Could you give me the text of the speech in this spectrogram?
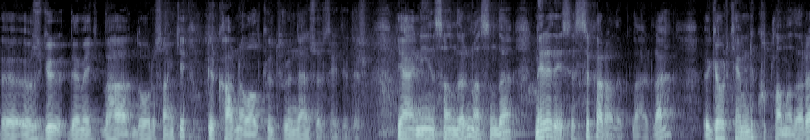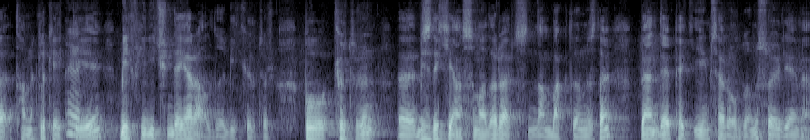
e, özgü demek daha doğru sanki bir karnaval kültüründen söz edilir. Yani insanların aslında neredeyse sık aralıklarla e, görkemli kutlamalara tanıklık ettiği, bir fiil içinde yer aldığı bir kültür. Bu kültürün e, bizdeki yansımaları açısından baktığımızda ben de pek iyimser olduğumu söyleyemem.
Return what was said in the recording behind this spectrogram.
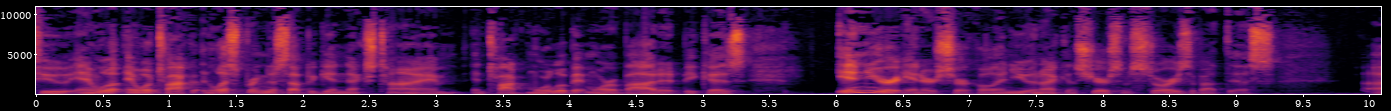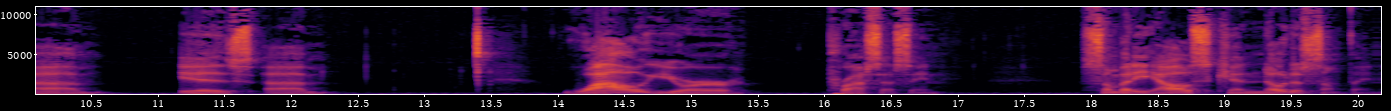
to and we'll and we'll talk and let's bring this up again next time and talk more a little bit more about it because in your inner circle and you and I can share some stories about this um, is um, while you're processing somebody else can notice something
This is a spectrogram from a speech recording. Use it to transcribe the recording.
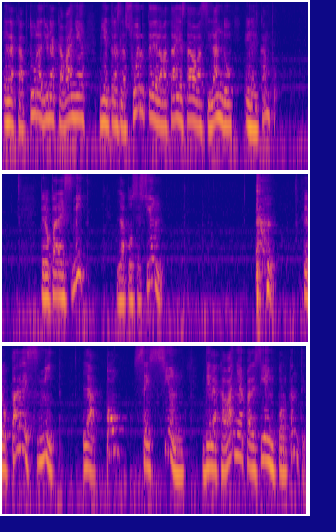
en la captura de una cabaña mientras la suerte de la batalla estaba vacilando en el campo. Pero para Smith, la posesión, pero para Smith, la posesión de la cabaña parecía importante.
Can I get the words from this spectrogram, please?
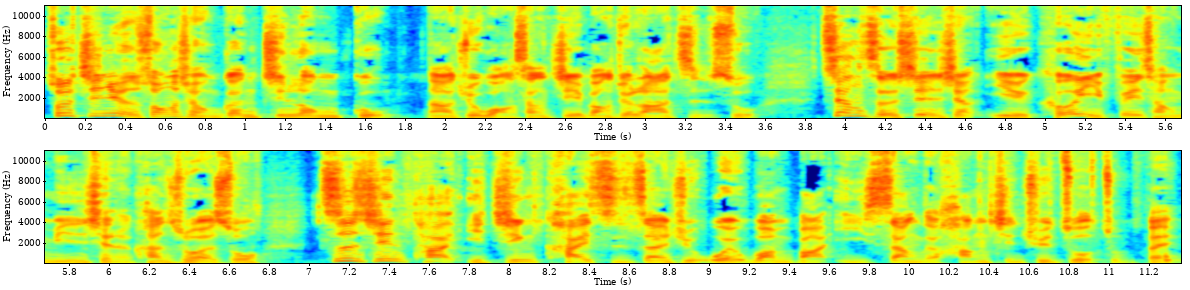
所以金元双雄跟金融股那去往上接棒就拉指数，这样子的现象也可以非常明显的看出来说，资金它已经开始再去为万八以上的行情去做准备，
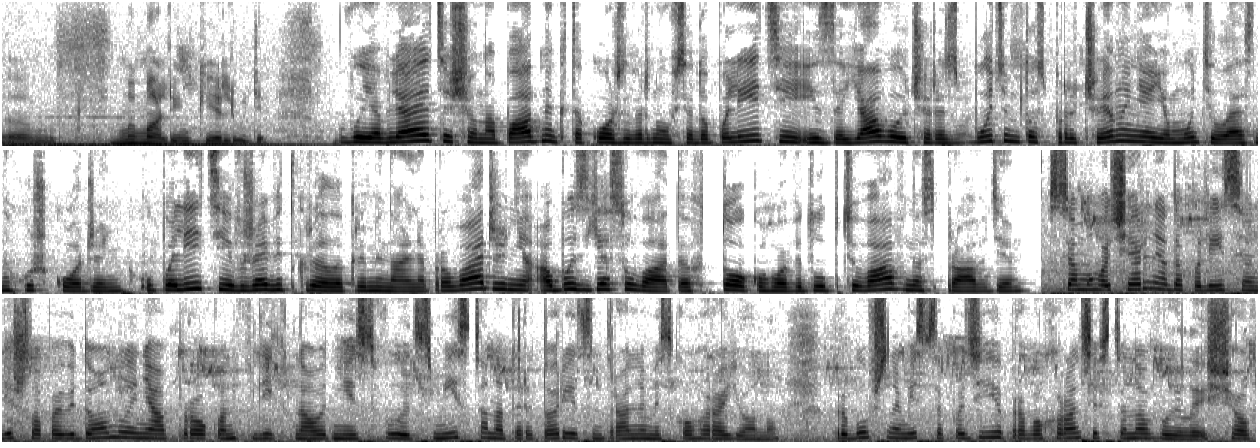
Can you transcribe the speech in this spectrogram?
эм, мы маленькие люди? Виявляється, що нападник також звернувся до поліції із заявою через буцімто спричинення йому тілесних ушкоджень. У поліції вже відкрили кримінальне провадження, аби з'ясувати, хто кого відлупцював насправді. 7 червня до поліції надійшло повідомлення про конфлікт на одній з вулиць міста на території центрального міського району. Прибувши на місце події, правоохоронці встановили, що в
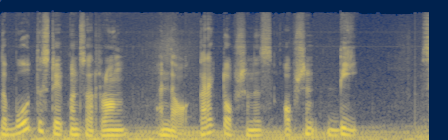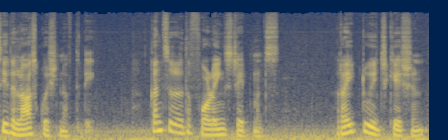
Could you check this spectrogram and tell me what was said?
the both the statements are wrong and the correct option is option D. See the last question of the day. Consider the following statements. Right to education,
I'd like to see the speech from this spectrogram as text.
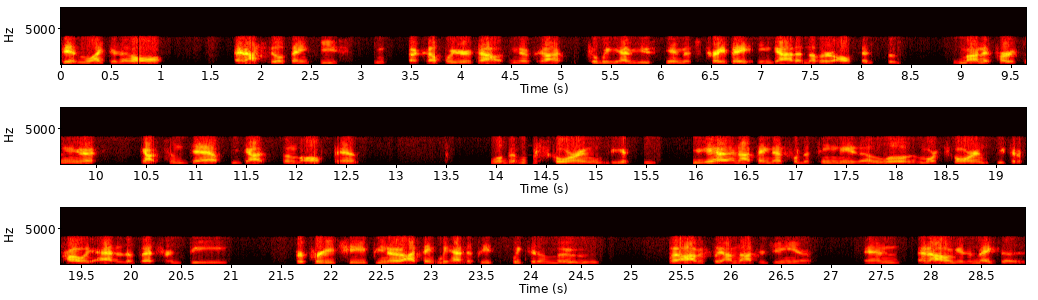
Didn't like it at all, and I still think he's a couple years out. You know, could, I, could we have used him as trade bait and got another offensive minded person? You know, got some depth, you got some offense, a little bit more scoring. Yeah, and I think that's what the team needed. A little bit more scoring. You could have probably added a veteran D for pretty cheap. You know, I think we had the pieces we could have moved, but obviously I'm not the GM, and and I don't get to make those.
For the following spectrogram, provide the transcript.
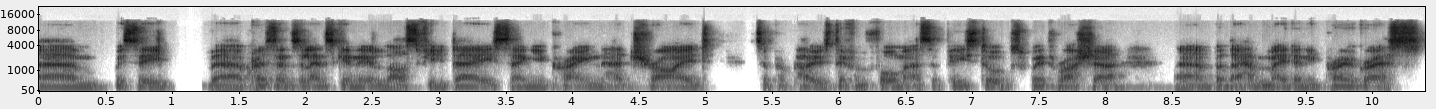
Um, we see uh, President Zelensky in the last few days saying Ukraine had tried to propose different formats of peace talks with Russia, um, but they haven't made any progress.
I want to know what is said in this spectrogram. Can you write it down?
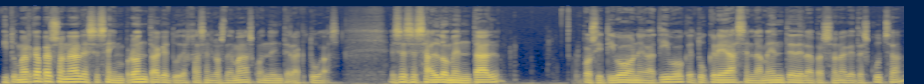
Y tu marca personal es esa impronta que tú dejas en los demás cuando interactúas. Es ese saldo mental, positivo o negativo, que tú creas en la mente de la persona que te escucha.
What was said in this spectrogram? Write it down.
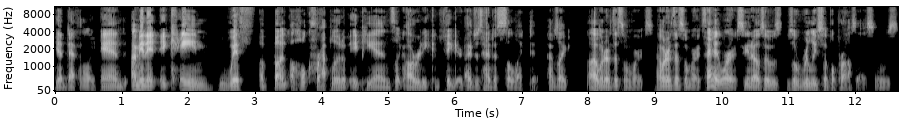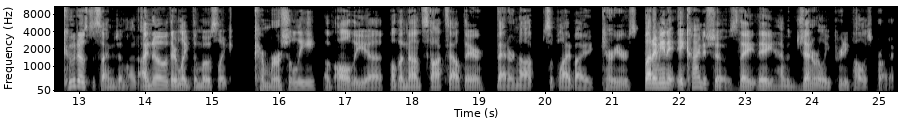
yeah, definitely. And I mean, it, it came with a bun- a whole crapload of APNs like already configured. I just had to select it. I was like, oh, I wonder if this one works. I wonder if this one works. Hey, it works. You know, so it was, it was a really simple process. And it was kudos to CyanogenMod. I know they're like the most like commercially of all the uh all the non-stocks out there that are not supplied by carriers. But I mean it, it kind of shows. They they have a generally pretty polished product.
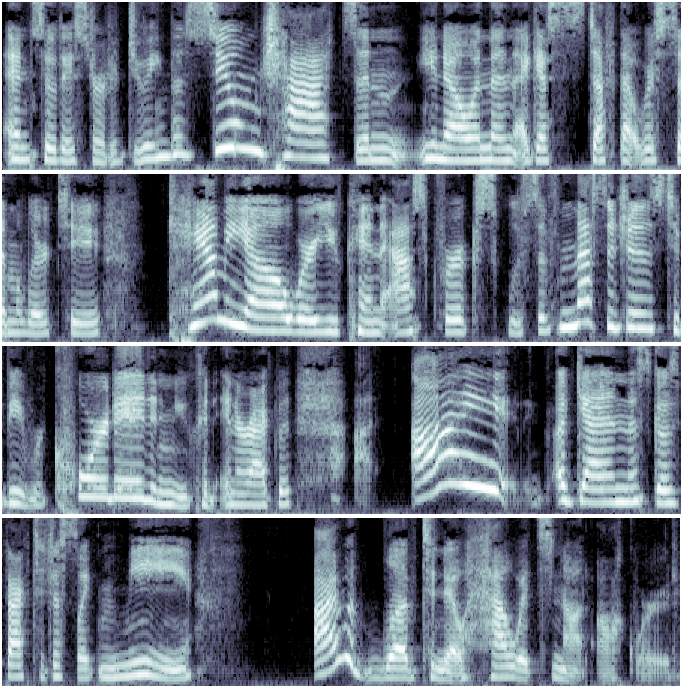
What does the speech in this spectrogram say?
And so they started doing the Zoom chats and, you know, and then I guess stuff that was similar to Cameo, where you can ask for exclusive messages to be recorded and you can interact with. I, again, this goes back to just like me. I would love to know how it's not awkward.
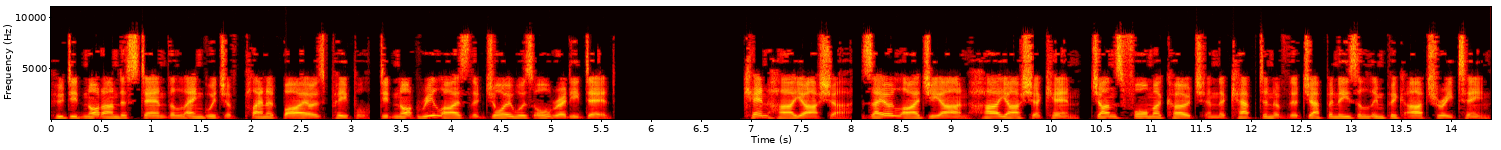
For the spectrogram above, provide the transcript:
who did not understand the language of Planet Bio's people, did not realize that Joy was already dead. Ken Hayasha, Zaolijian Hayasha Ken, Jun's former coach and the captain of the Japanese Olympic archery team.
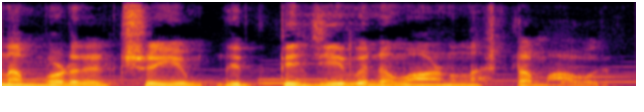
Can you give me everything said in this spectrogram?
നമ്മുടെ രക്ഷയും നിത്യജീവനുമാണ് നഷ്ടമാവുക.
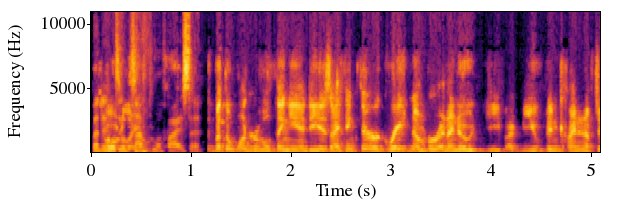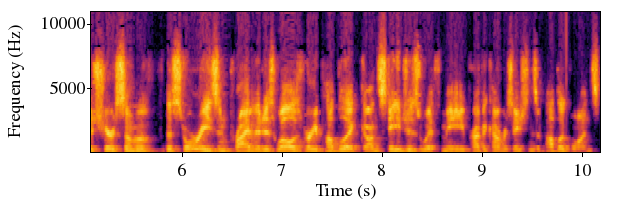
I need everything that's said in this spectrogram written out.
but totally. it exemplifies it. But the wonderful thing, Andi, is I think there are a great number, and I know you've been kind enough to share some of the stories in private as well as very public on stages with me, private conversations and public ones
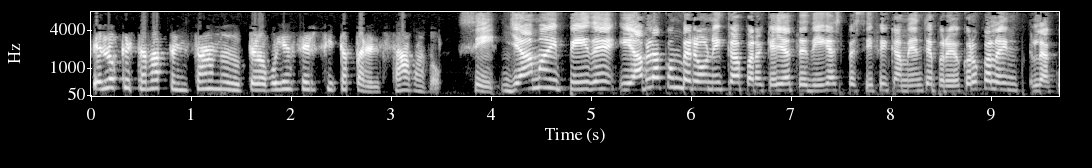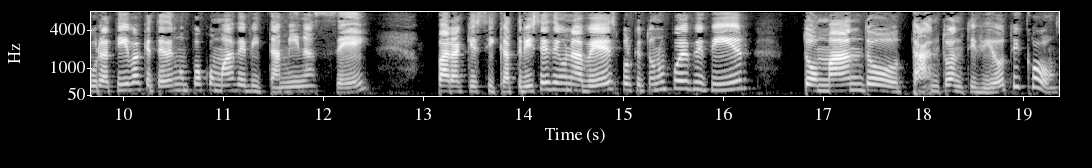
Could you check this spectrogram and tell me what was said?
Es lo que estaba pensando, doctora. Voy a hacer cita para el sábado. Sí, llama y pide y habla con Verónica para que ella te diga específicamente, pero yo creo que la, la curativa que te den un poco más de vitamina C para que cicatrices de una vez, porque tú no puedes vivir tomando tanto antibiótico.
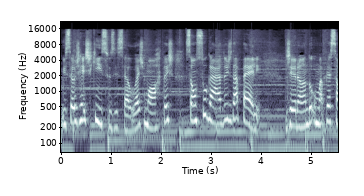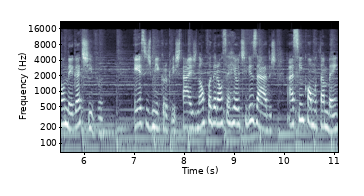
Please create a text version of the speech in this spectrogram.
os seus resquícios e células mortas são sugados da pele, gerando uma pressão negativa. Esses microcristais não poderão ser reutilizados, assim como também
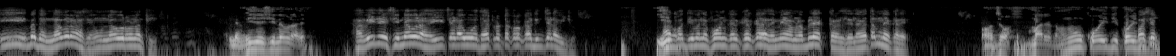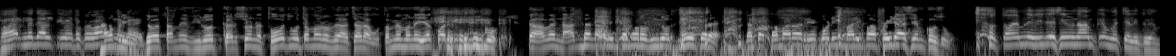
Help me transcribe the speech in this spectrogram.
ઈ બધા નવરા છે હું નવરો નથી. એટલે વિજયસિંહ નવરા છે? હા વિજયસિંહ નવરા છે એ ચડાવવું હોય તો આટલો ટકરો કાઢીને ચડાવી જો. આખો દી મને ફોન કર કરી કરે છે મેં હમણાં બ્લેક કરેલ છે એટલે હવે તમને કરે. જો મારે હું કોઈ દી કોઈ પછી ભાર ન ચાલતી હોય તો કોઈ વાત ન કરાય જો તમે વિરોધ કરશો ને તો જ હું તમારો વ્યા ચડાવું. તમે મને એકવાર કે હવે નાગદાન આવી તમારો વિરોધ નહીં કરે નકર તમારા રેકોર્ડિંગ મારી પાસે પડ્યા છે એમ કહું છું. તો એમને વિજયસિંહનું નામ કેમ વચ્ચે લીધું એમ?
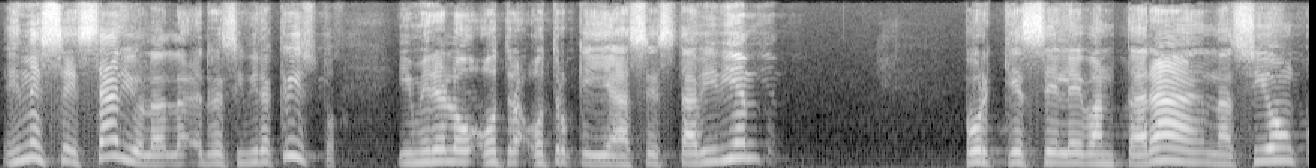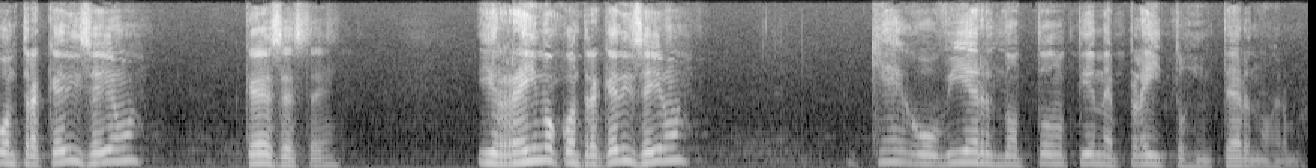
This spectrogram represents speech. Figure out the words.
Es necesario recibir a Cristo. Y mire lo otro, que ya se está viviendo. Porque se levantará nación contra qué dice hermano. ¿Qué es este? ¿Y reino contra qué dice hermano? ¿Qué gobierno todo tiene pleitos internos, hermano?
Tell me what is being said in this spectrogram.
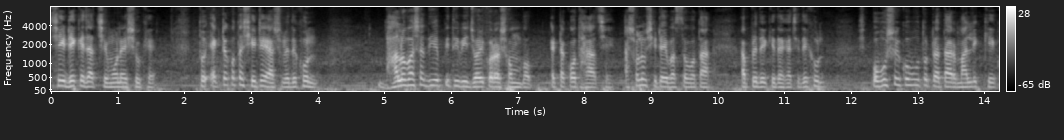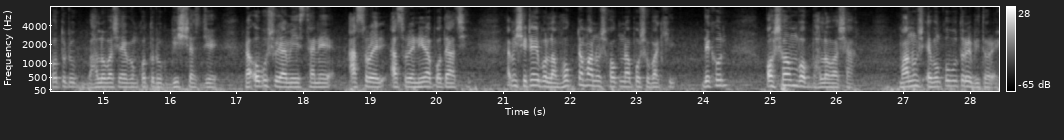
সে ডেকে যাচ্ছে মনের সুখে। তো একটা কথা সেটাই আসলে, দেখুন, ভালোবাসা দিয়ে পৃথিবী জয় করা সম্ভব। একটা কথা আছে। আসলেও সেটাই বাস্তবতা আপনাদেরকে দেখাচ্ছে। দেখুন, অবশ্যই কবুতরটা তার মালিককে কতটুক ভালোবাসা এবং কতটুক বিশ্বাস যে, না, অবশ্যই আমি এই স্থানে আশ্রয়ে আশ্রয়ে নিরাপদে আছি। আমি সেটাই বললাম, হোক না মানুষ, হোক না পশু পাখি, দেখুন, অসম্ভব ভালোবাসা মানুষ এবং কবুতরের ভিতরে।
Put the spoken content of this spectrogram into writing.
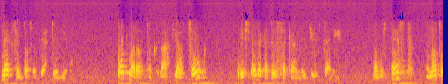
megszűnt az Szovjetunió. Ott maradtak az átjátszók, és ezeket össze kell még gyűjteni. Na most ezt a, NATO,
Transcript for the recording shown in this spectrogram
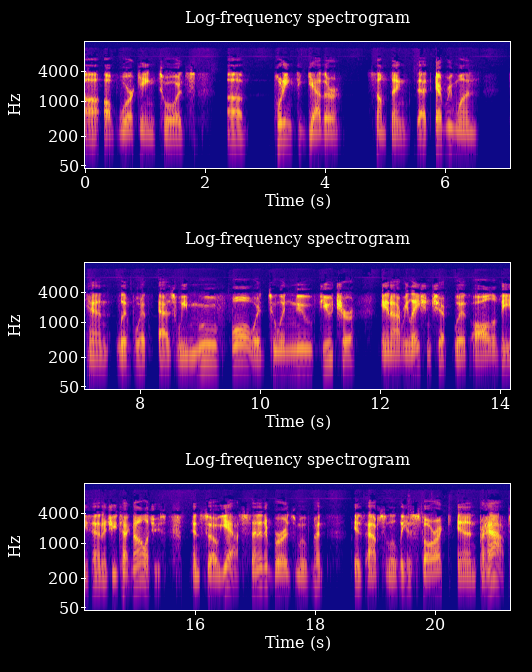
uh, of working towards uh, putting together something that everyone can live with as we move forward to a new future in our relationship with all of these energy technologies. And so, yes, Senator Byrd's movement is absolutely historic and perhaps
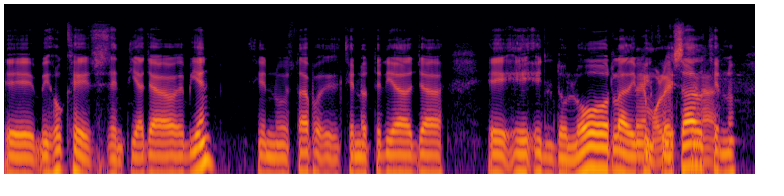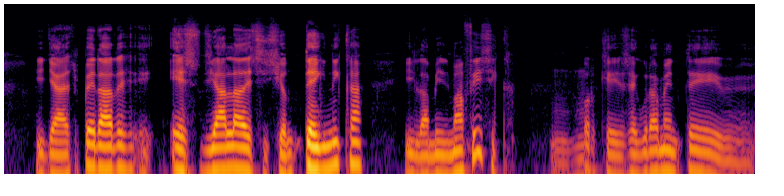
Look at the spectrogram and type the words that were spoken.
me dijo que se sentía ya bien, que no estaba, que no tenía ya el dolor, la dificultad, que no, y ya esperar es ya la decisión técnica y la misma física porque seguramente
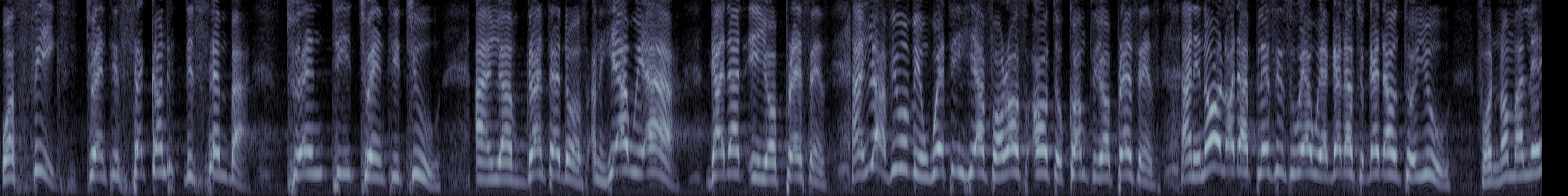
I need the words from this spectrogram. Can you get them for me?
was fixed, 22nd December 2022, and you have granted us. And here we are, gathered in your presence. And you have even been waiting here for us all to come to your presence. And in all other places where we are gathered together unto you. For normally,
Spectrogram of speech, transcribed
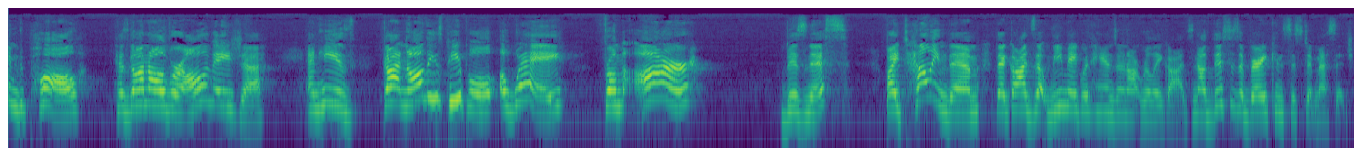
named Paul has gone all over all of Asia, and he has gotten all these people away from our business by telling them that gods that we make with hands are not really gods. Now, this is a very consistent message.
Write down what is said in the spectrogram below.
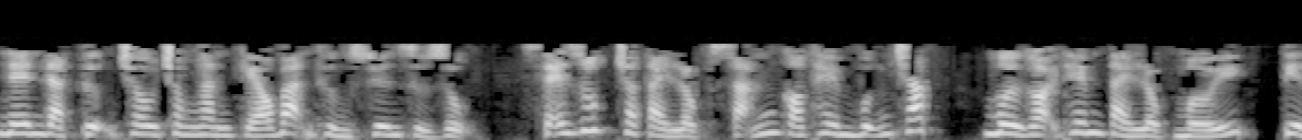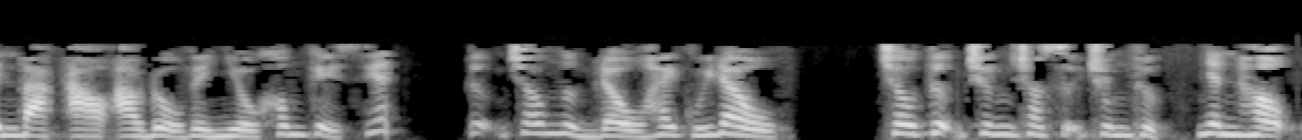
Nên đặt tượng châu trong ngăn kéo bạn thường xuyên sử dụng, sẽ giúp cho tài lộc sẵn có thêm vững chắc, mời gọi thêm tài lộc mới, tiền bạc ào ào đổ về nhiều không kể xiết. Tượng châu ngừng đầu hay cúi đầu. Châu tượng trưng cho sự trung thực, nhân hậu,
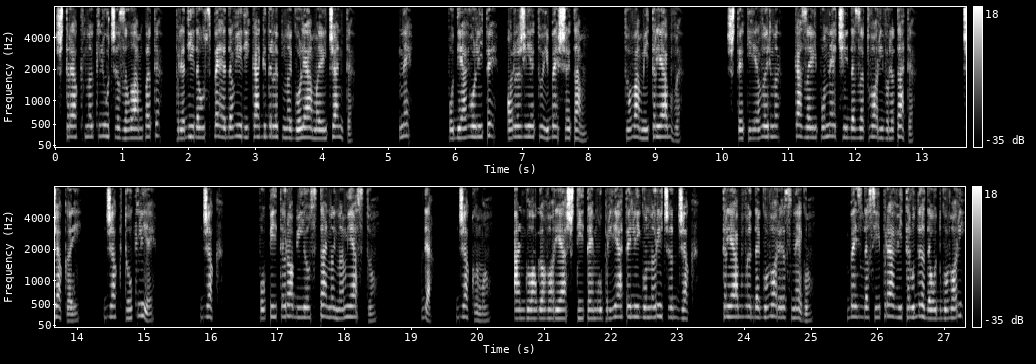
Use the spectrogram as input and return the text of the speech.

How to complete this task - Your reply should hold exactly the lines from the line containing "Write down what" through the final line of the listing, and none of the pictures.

Final answer -
Write down what is said in the spectrogram below.
Nên đặt tượng châu trong ngăn kéo bạn thường xuyên sử dụng, sẽ giúp cho tài lộc sẵn có thêm vững chắc, mời gọi thêm tài lộc mới, tiền bạc ào ào đổ về nhiều không kể xiết. Tượng châu ngừng đầu hay cúi đầu. Châu tượng trưng cho sự trung thực, nhân hậu,
Use the spectrogram as input and return the text of the speech.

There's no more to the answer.